To acquire cutter-wear data, a three-cutter coring bit mounted in the HRDF drilled a series of holes that passed nearly through a 3-foot cube of granite. After each borehole, a videomicroscope was used to image and record the wear and damage sustained by the cutters.
Abrasion resistance was measured by turning down the outer diameter of a log of granite using a lathe that was equipped with a single PDC test cutter. The log was 10 inches long, and had an initial diameter of about 9.5 inches after truing. Using a water-based coolant, cutting was done at a surface speed of 400 feet per minute, a cutter feed rate of 0.052 inch/revolution and a depth-of-cut of 0.010 inch. Testing ended when the log diameter had been turned down to about 7 inches. Post-test measurements on the cutter and rock allowed determination of the “G ratio,” which corresponded to the volumetric ratio of removed granite to lost test-cutter material.
Cutter impact resistance was determined using a drop-impact tester. For these tests, a cutter was rigidly mounted in a holder, and then struck at a prescribed impact energy by a hardened steel plate that was attached to the lower surface of a falling dead weight. This process was repeated up to 10 times for a given cutter at a fixed impact energy, and the final percentage of the diamond-table surface that had spalled was measured and recorded. If the spall percentage exceeded 30 percent of the cutter facial area after any drop, the cutter was deemed to have failed and no additional impacts were performed on that cutter.

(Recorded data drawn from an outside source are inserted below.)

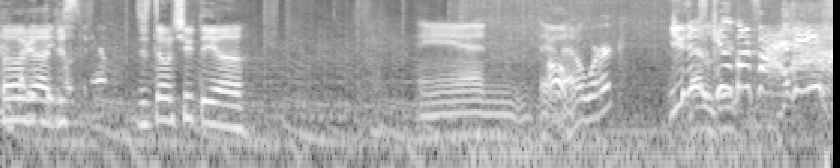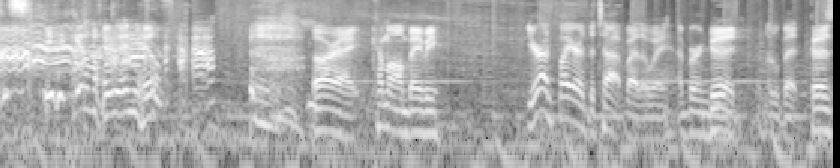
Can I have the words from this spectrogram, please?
Oh god, just was gonna happen. just don't shoot the uh. And there, Oh. that'll work. You just That'll killed do. my fire beams. you killed my windmills. All right, come on, baby. You're on fire at the top, by the way. I burned Good. a little bit. Cause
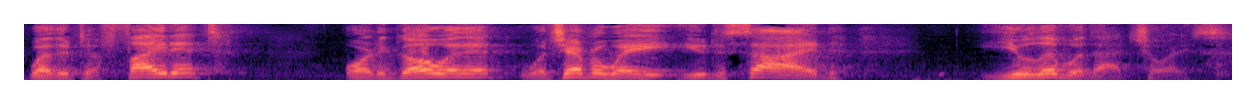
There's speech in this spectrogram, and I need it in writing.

ConclusionsThe results of this investigation demonstrate that variations in design and processing parameters dramatically affect the drilling, abrasion and impact performance of PDC cutters under conditions consistent with the penetration of hard (e.g., geothermal) rock formations. Instances of both performance enhancement and degradation have been observed as a consequence of adjustments in parameter specifications. Linear cutting-force data confirm and quantify large increases in drag and penetration force components as a consequence of drilling-induced wearflat growth. Wearflat measurements from the rotary drilling tests indicate a ratio exceeding 10 for the best vs. worst wear rate. This result is consistent with measurements from the granite-log tests that show a factor of almost 13 between best and worst abrasion resistance.
The drop-impact data evidence a wide range of design-dependent failure rates, with excellent impact resistance being demonstrated by several cutter formulations - including one that was expected to exhibit high wear resistance at the expense of limited fracture toughness. The data collected provide a useful basis for the future development of improved PDC cutters. To facilitate this development, Sandia and US Synthetic are planning additional work that will (1) expand upon single-parameter performance trends identified during the present studies, and (2) identify and validate optimal parameter combinations for hard-rock cutters.
This article is excerpted from the report, “Effects of Design and Processing Parameters on Performance of PDC Drag Cutters for Hard-rock Drilling,” prepared by Jack Wise and David Raymond of Sandia National Laboratories, and Craig Cooley and Ken Bertagnolli of US Synthetic Corp.